5. Run XTIDECFG.COM
MODIFICATION: IDE pin 20
Normally, for use with the XT-IDE rev 1 card, CF-to-IDE adapters and DOMs have to be externally powered, such as shown in the photo at here.
But some (repeat: some) can be optionally powered via pin 20 of the IDE interface connector. On the XT-IDE Rev 1 card, pin 20 of the connector (P1) is not connected to anything. So, what some owners of XT-IDE Rev 1 cards did, was to solder on a wire that connected pin 20 of the IDE connector to +5 volts. A photo of that modification is here.
An example of a CF-to-IDE adapter that can be powered via pin 20 is pictured at here. One that cannot is pictured at here.
[ By the way. This modification was incorporated into revision 2 of the XT-IDE card (enabled/disabled via jumper P9). ]
MODIFICATION: The 'Chuck mod'
Be aware that some XT-IDE Rev 1 cards were modified by their owner to incorporate what became known as the 'Chuck mod', and later, 'hi-speed'. The modification made the card perform faster. The modification involved changing the card's wiring, and using a specially hacked 1.x.x version of the XTIDE Universal BIOS.

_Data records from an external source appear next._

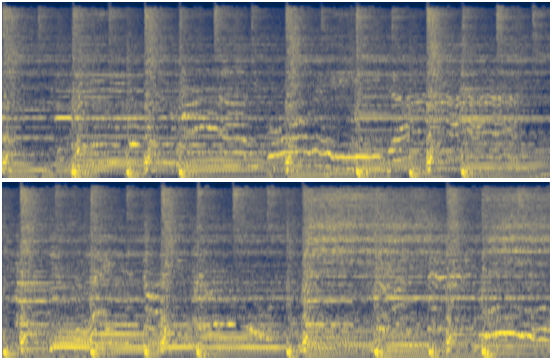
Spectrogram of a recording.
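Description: A small rock band playing live in a room, with a drum kit, electric bass and electric guitar. The drums keep a steady beat under sustained bass notes and a wavering melodic line.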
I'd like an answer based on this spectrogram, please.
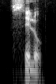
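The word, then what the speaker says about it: Coelho: IR सेलो, या इसको कोहिल्यो भी पढ़ते हैं, बनाम तमिलनाडु राज्य। IR सेलो या कोहिल्यो भी कहीं कहीं प्रोनाउंसिएशन करते हैं।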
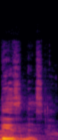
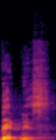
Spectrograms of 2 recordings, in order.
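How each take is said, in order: First: The word has its usual modern pronunciation. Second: The word has an older, folksy pronunciation. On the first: "Not business" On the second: "I'm going old school on y'all"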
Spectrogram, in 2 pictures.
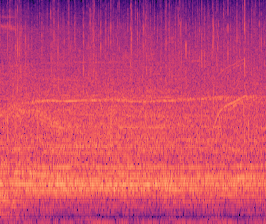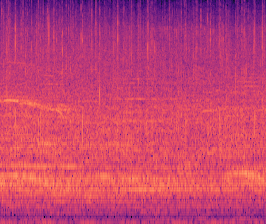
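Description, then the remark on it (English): A large live audience applauds and cheers continuously, a dense wash of clapping with scattered whoops and shouts, fairly loud and steady before tapering slightly toward the end. “Wow, what a great crowd. Thank you so much for coming out and helping us make this music.”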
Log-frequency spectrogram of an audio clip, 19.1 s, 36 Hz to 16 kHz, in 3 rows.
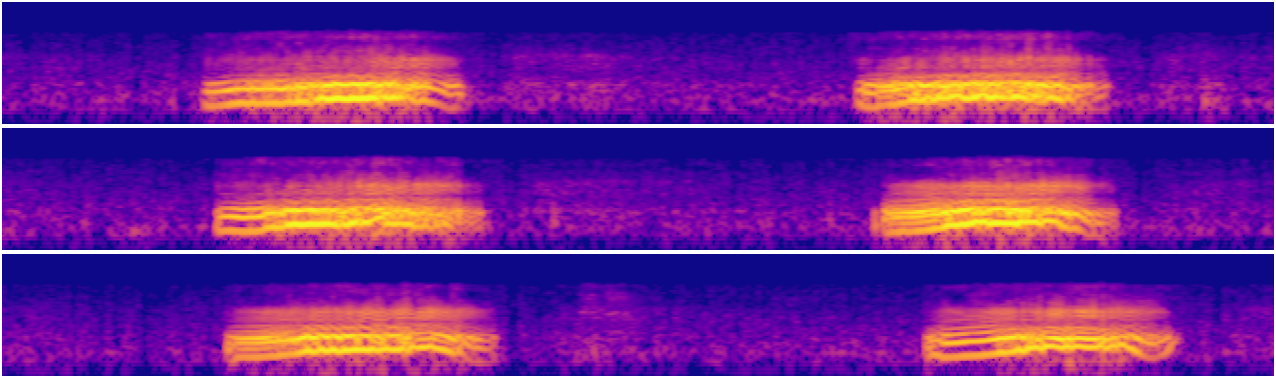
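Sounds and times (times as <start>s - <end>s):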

This means is that, in effect, there are two versions of the XT-IDE Rev 1 cards in existance.
It is important to realise that this modification has both hardware and software components.
[ By the way. This modification was incorporated into revision 2 of the XT-IDE card (named 'hi-speed' mode) and into 2.x.x versions of the XTIDE Universal BIOS. ]
Coexistence with MFM hard drive controller card
The XT-IDE Rev 1 card can coexist with an XT-class MFM hard drive controller card.
A photo of such a hardware configuration is at here. As shown here, when I power up the computer, the XTIDE Universal BIOS gives me the choice of hard drive booting from either the ST-225 drive (the "Foreign Hard Disk") or the CF card (the "SanDisk SDCFB-32"). I then use the up/down arrow keys on the keypad to select what I want to boot from, then press the ENTER key.
Make sure that the MFM drive is successfully booting before you add the XT-IDE card.